A joint paper by the CRL and the Institute of Robotics and Process Control at the Technische Universität in Braunschweig, Germany has recently been published. This marks an important step in research that had begun 3 years ago, in 2017.
This paper was published on the 29th of October 2020 by the Institute of Electrical and Electronics Engineers (IEEE) in their journal, IEEE Transactions on Medical Robotics and Bionics.
The CRL’s Jessica Burgner-Kahrs and Sven Lilge collaborated with Heiko Donat and Jochen J. Steil on research to estimate external forces applied to the tip of a concentric tube continuum robot (a robot consisting of pre-curved concentrically nested tubes) .
This was made possible through data sets provided by the CRL and the use of an artificial intelligence known as the Deep Direct Cascade Learning (DDCL), which was the German Lab’s specialty. The DDLC network used the dataset to analyze the change in shape that the robot underwent when external forces were applied to it. With this information, the network was able to estimate the quantity of the external forces.
The results were promising with the estimations being accurate on smaller scales but becoming less reliable with more complex machines.

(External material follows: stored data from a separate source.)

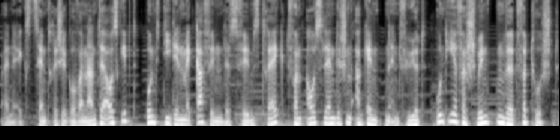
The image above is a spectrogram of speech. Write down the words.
eine exzentrische Gouvernante ausgibt und die den MacGuffin des Films trägt, von ausländischen Agenten entführt und ihr Verschwinden wird vertuscht.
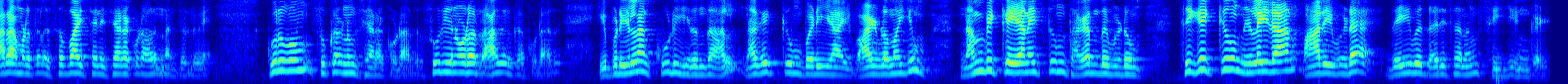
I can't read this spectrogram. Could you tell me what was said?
ஆறாம் இடத்துல செவ்வாய் சனி சேரக்கூடாதுன்னு நான் சொல்லுவேன். குருவும் சுக்கரனும் சேரக்கூடாது. சூரியனோட ராகு இருக்கக்கூடாது. இப்படியெல்லாம் கூடி இருந்தால் நகைக்கும்படியாய் வாழ்வமையும் நம்பிக்கை அனைத்தும் தகர்ந்துவிடும். திகைக்கும் நிலைதான் மாறிவிட தெய்வ தரிசனம் செய்யுங்கள்.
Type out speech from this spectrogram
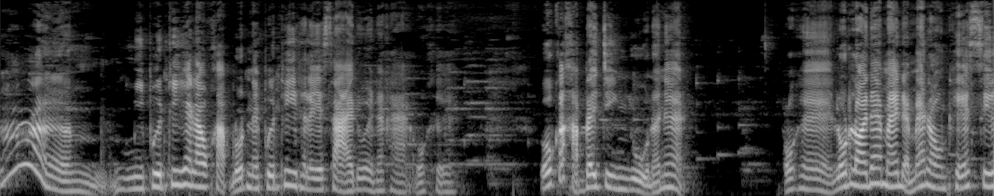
อืมมีพื้นที่ให้เราขับรถในพื้นที่ทะเลทรายด้วยนะคะ โอเค โอ้ก็ขับได้จริงอยู่นะเนี่ย โอเครถลอยได้ไหมเดี๋ยวแม่ลองเทสซิ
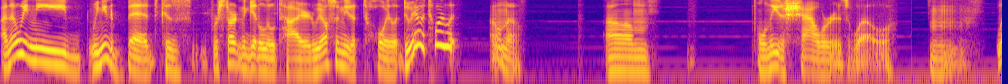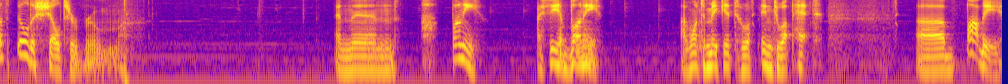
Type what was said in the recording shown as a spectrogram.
I know we need we need a bed because we're starting to get a little tired. We also need a toilet. Do we have a toilet? I don't know. Um, we'll need a shower as well. Hmm. Let's build a shelter room. And then... Bunny! I see a bunny! I want to make it to a, into a pet. Uh, Bobby.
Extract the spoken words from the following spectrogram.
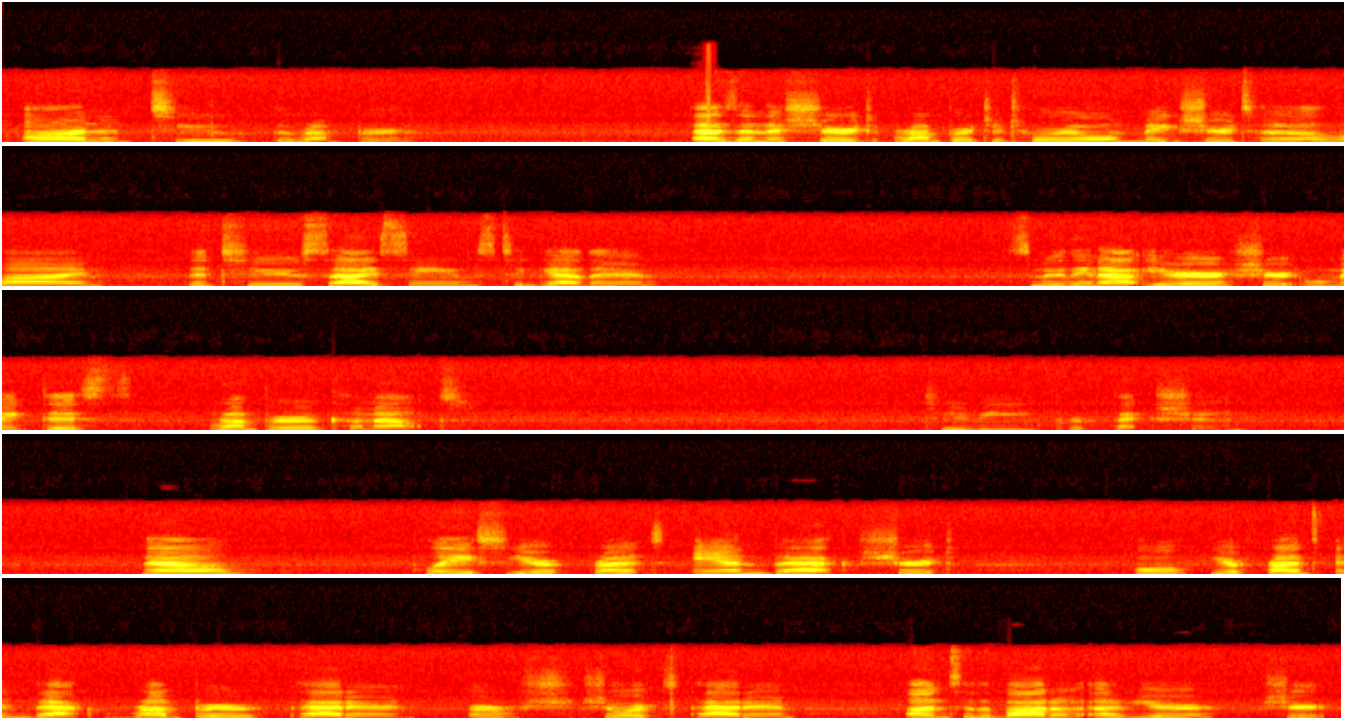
On to the romper. As in the shirt romper tutorial, make sure to align the two side seams together Smoothing out your shirt will make this romper come out to be perfection. Now place your front and back shirt, well your front and back romper pattern or sh shorts pattern onto the bottom of your shirt.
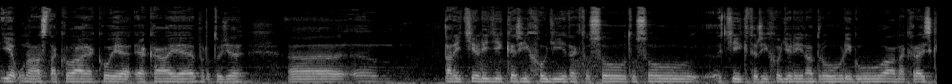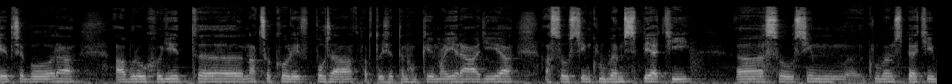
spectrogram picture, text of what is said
je u nás taková, jako je, jaká je, protože tady ti lidi, kteří chodí, tak to jsou, to jsou ti, kteří chodili na druhou ligu a na krajský přebor a, a budou chodit na cokoliv pořád, protože ten hokej mají rádi a, a jsou s tím klubem spjatí jsou s tím klubem zpěti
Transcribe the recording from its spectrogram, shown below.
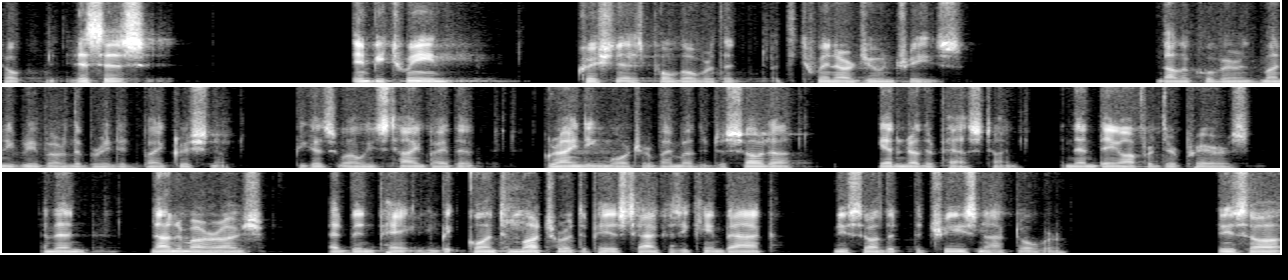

This has implications for many situations that continuum robots can be used in, such as, in surgery and in tight-space rescue operations where external forces both on the robot and on its environment can mean the difference between success and failure. With this article and further research, we’re getting closer to continuum robots being very reliable in situations that require extreme precision and care.